* **Description of the task**
For this exercise, the lines from the one with "Mel spectrograms of 2 recordings, in order." through the end of the material below must be output exactly, without pictures.

* **Data under study**
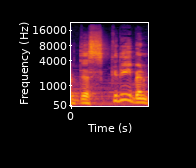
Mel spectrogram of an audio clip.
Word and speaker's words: describen: For describen, put the emphasis on the second syllable.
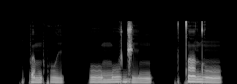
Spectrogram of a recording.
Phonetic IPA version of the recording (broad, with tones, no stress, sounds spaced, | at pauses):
p ɛ˨ m kʷ i˨ | uː˨ m uː˦ d͡ʒ i˨ ŋ | t ã˦ d ũ˨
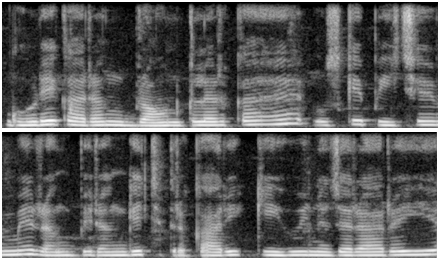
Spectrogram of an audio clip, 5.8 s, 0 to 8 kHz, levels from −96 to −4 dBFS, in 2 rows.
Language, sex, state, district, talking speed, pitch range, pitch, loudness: Hindi, female, Jharkhand, Ranchi, 185 wpm, 205-230 Hz, 215 Hz, -15 LUFS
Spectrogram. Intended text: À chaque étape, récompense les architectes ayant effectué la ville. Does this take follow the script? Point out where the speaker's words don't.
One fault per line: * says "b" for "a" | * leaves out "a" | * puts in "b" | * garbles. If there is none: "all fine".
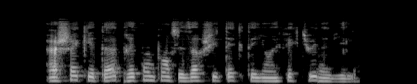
all fine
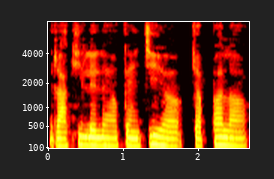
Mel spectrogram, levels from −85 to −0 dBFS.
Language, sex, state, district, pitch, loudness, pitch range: Hindi, male, Jharkhand, Sahebganj, 130 Hz, -18 LUFS, 125-135 Hz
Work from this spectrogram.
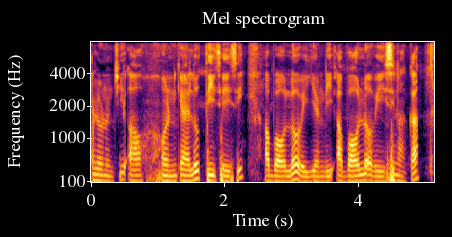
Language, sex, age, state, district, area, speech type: Telugu, male, 18-30, Telangana, Vikarabad, urban, spontaneous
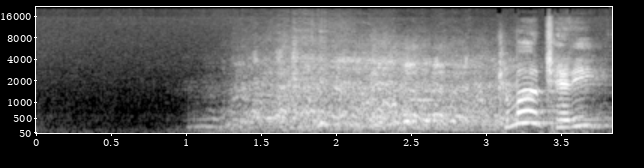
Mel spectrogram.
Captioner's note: audience laughs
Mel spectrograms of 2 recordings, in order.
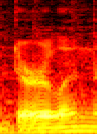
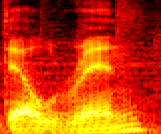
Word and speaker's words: Delrin: Been pronouncing that incorrectly. I was calling it Derlin and it's not. It's Delrin.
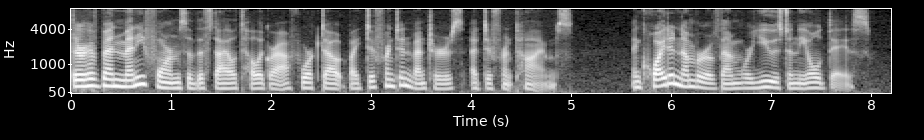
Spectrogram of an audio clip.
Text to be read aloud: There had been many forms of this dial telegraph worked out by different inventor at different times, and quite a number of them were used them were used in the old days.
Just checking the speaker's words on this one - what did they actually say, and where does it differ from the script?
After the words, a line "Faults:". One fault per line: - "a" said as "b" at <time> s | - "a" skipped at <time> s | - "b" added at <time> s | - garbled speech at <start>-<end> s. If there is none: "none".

* **Exercise solution**
Mel spectrograms of 2 recordings, in order.
Word and speaker's words: Delrin: Been pronouncing that incorrectly. I was calling it Derlin and it's not. It's Delrin.
Spectrogram of an audio clip.
Text to be read aloud: There had been many forms of this dial telegraph worked out by different inventor at different times, and quite a number of them were used them were used in the old days.
Just checking the speaker's words on this one - what did they actually say, and where does it differ from the script?
After the words, a line "Faults:". One fault per line: - "a" said as "b" at <time> s | - "a" skipped at <time> s | - "b" added at <time> s | - garbled speech at <start>-<end> s. If there is none: "none".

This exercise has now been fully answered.